▸ **EXERCISE DATA**
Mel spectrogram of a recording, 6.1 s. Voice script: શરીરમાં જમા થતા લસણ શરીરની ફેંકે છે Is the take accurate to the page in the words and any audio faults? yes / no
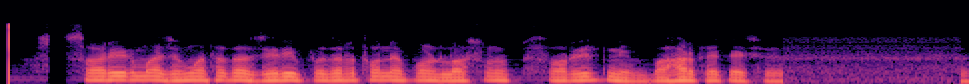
no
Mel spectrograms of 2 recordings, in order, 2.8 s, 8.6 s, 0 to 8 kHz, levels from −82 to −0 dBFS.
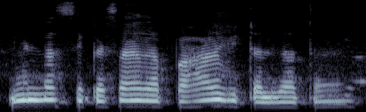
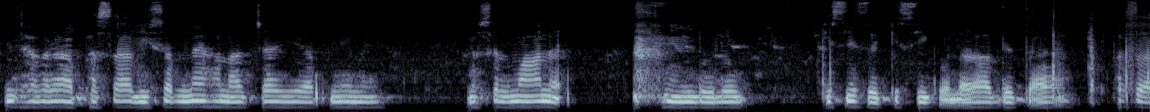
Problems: constant background noise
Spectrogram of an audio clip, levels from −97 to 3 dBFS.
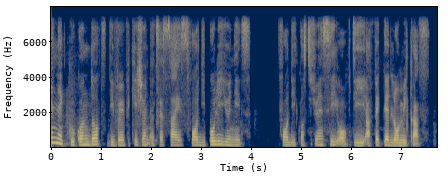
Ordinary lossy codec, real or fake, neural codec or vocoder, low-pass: none; real; none; 7.2 kHz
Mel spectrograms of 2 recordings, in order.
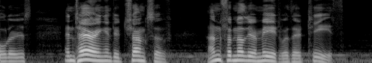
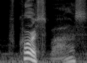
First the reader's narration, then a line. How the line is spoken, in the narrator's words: she replied quietly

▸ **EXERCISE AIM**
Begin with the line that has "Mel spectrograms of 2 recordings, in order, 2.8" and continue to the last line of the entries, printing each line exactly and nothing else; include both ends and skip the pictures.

▸ **SOLUTION BELOW**
Mel spectrograms of 2 recordings, in order, 2.8 s, 8.6 s, 0 to 8 kHz, levels from −82 to −0 dBFS.
Problems: constant background noise
Spectrogram of an audio clip, levels from −97 to 3 dBFS.
Ordinary lossy codec, real or fake, neural codec or vocoder, low-pass: none; real; none; 7.2 kHz
Mel spectrograms of 2 recordings, in order.
First the reader's narration, then a line. How the line is spoken, in the narrator's words: she replied quietly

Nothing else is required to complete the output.